Key Laboratory of Animal Physiology, Biochemistry and Molecular Biology of Hebei Province, Laboratory of Molecular Iron Metabolism, Hebei Normal University, China
*Corresponding author: MPeng Yu, Associate Professor, Laboratory of Molecular Iron Metabolism, College of Life Science, Hebei Normal University, Nanerhuan Eastern Road, Shijiazhuang, China, Tel:86-311-80787587 ; Fax: 86-311-80786311; Email: email@example.comfirstname.lastname@example.org
Submission: February 26, 2017; Published: March 29, 2018
ISSN 2637-8019Volume1 Issue4
Objective: Non-heme iron staining is very weak in the brain due to its limited iron contents. In order to optimize the iron staining in the brain, different types of fixation solutions were explored and compared in this study.
Method: The brain tissues were cut from mice and fixed with 95% ethanol, or a mixture of methanol: chloroform: acetic acid (volume ratio is 6:3:1), or Bouin’s solution or polyformaldehyde. Then, coronal frozen sections were prepared and iron histochemistry was performed to detect the iron staining in cerebral cortex, hippocampus, cerebellum and choroid plexus. Finally, the images were captured and saved for analysis.
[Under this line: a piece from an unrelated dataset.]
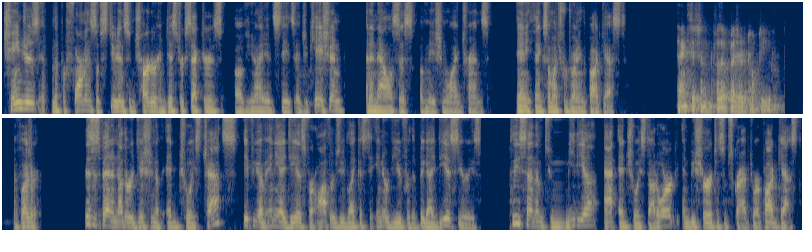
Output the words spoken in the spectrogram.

Result: It was found that the different types of fixation solutions didn’t have obvious influences on iron staining when the incubation time was proper in Perl’s staining solution.
Conclusion: Optimal iron staining could be achieved with a combination of DAB-enhancement, and fixative solution could be selected according to other considerations in experiments. This provided important data for establishing a steady method for positive iron staining in the brain tissues.
Keywords: Iron; Bouin’s solution; Polyformaldehyde; Perl’s solution; Brain